[Start of Attachment]

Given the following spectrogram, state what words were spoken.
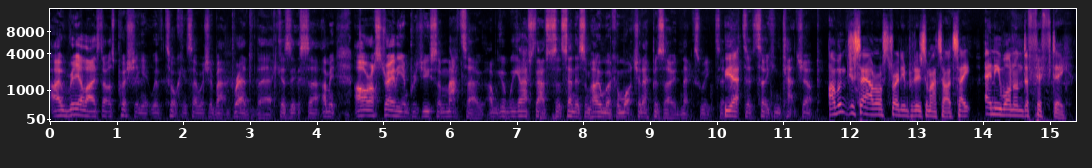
I realised I was pushing it with talking so much about bread there because it's. Uh, I mean, our Australian producer Matto. I'm we're gonna have to have, send us some homework and watch an episode next week to, Yeah. to so he can catch up. I wouldn't just say our Australian producer Matto, I'd say anyone under 50.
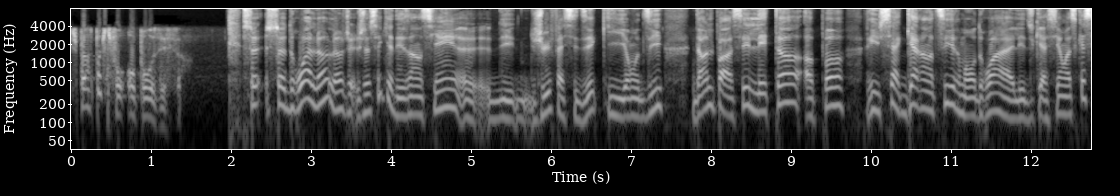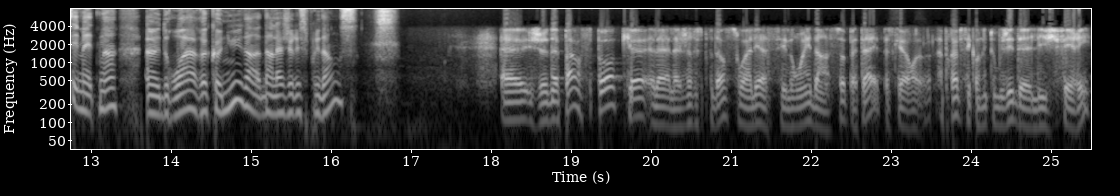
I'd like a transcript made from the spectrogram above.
je pense pas qu'il faut opposer ça. Ce, droit-là, là, je, sais qu'il y a des anciens euh, des juifs assidiques qui ont dit, dans le passé, l'État a pas réussi à garantir mon droit à l'éducation. Est-ce que c'est maintenant un droit reconnu dans, dans la jurisprudence? Euh, je ne pense pas que la, jurisprudence soit allée assez loin dans ça, peut-être, parce que la preuve, c'est qu'on est obligé de légiférer.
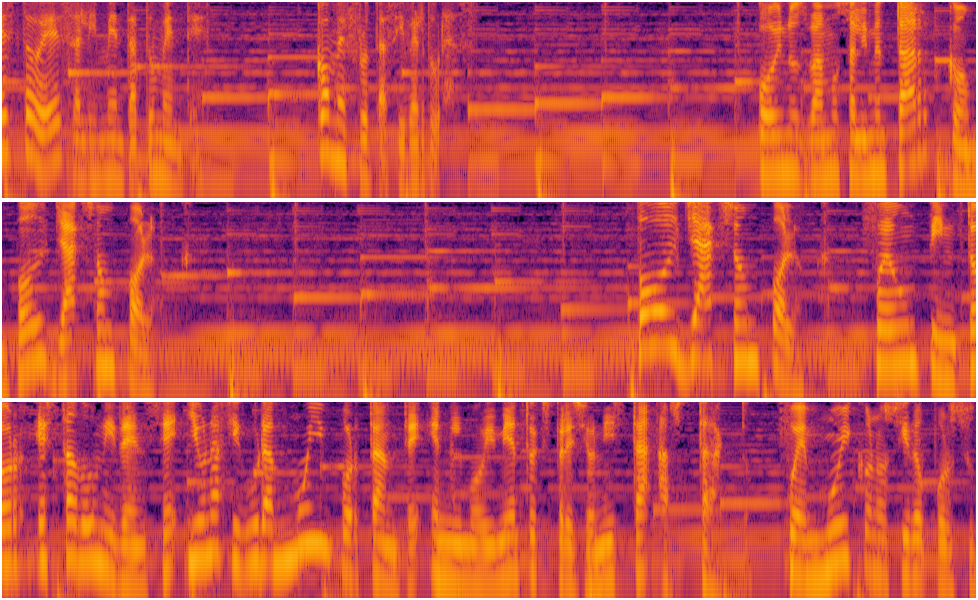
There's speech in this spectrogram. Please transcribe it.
Esto es Alimenta tu mente. Come frutas y verduras. Hoy nos vamos a alimentar con Paul Jackson Pollock. Paul Jackson Pollock fue un pintor estadounidense y una figura muy importante en el movimiento expresionista abstracto. Fue muy conocido por su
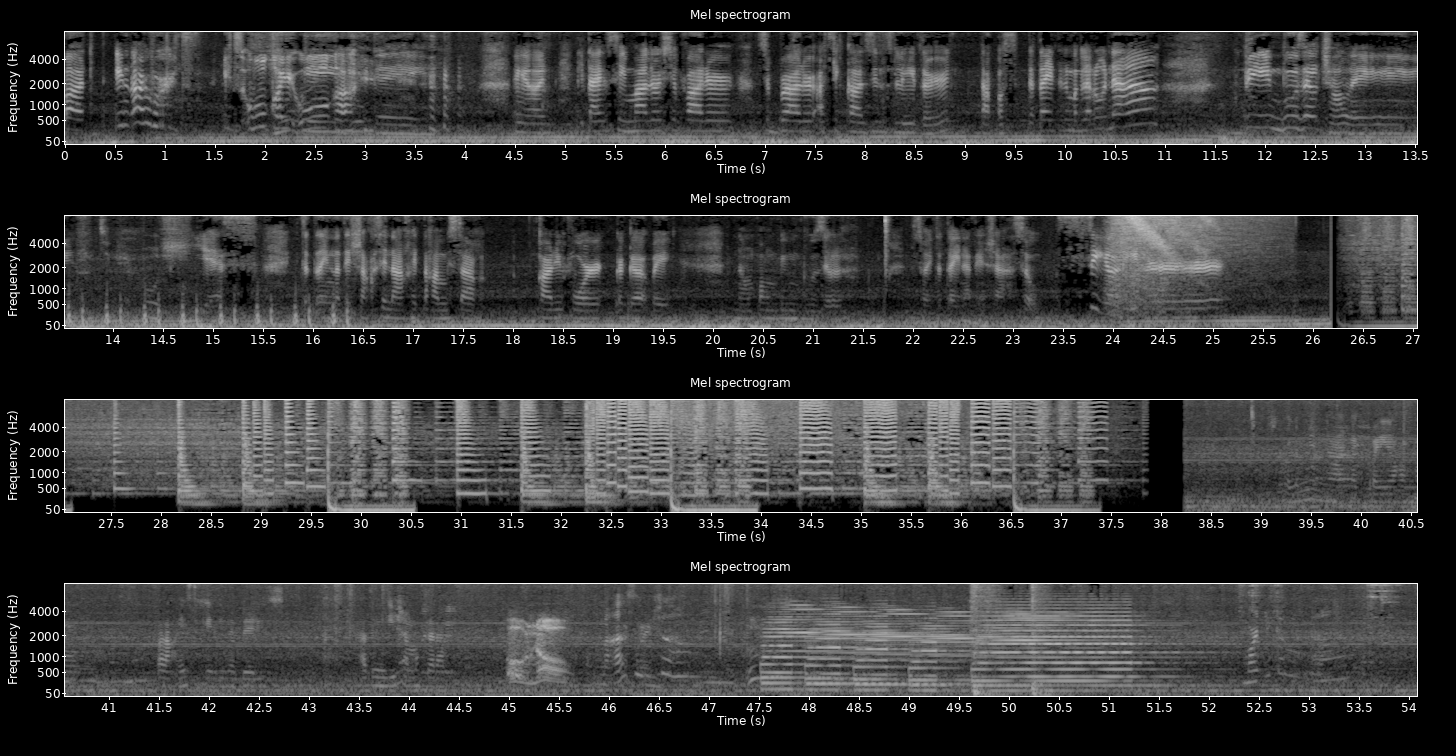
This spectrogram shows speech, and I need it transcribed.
But, in our words, it's ukay-ukay. Ayun, kita si mother, si father, si brother, at si cousins later. Tapos, tatay natin maglaro ng Bean Boozle Challenge. Sige, push. Yes. Itatry natin siya kasi nakita kami sa Carrefour kagabi ng pang Bean Boozle. So, itatry natin siya. So, see you later! Siya masarap. Oh no! Maasim siya. Marty ka muna.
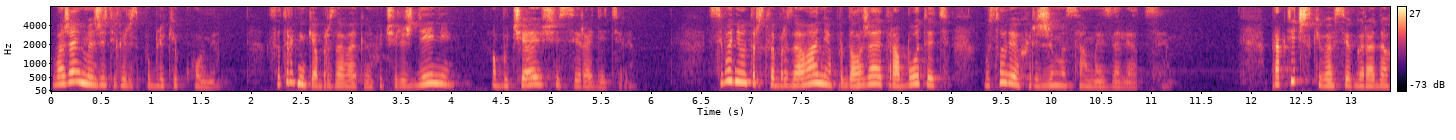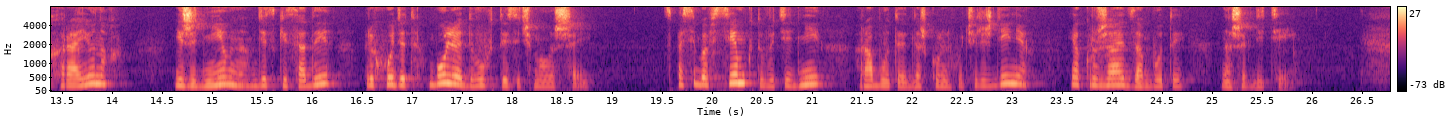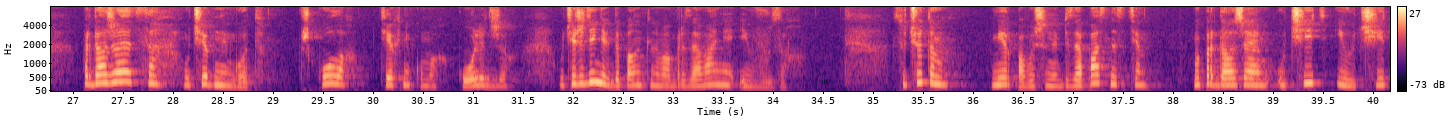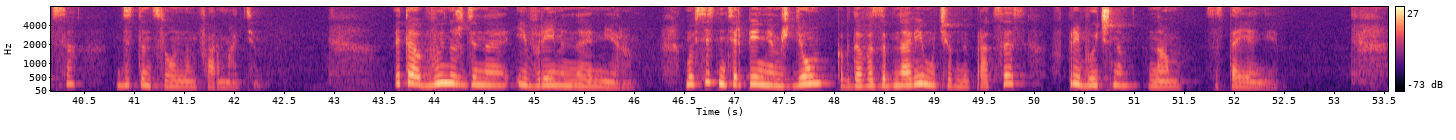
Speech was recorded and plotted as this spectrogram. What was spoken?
Уважаемые жители Республики Коми, сотрудники образовательных учреждений, обучающиеся и родители. Сегодня отрасль образования продолжает работать в условиях режима самоизоляции. Практически во всех городах и районах ежедневно в детские сады приходит более двух тысяч малышей. Спасибо всем, кто в эти дни работает в дошкольных учреждениях и окружает заботой наших детей. Продолжается учебный год в школах, техникумах, колледжах, учреждениях дополнительного образования и вузах. С учетом мер повышенной безопасности мы продолжаем учить и учиться в дистанционном формате. Это вынужденная и временная мера. Мы все с нетерпением ждем, когда возобновим учебный процесс в привычном нам состоянии.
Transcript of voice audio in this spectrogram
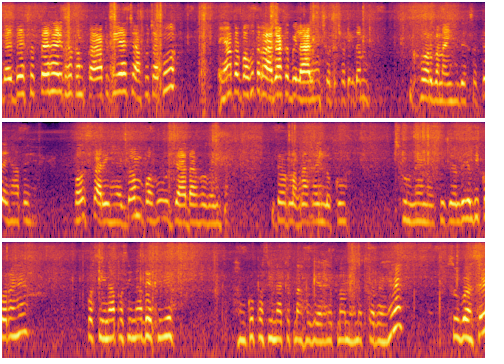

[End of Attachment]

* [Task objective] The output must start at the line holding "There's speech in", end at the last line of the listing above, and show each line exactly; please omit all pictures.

* [Answer to this task]
There's speech in this spectrogram. Please transcribe it.
Esto es Alimenta tu mente. Come frutas y verduras. Hoy nos vamos a alimentar con Paul Jackson Pollock. Paul Jackson Pollock fue un pintor estadounidense y una figura muy importante en el movimiento expresionista abstracto. Fue muy conocido por su
This spectrogram shows speech, and I need it transcribed.
But, in our words, it's ukay-ukay. Ayun, kita si mother, si father, si brother, at si cousins later. Tapos, tatay natin maglaro ng Bean Boozle Challenge. Sige, push. Yes. Itatry natin siya kasi nakita kami sa Carrefour kagabi ng pang Bean Boozle. So, itatry natin siya. So, see you later! Siya masarap. Oh no! Maasim siya. Marty ka muna.
Speech was recorded and plotted as this spectrogram. What was spoken?
Уважаемые жители Республики Коми, сотрудники образовательных учреждений, обучающиеся и родители. Сегодня отрасль образования продолжает работать в условиях режима самоизоляции. Практически во всех городах и районах ежедневно в детские сады приходит более двух тысяч малышей. Спасибо всем, кто в эти дни работает в дошкольных учреждениях и окружает заботой наших детей. Продолжается учебный год в школах, техникумах, колледжах, учреждениях дополнительного образования и вузах. С учетом мер повышенной безопасности мы продолжаем учить и учиться в дистанционном формате. Это вынужденная и временная мера. Мы все с нетерпением ждем, когда возобновим учебный процесс в привычном нам состоянии.
Transcript of voice audio in this spectrogram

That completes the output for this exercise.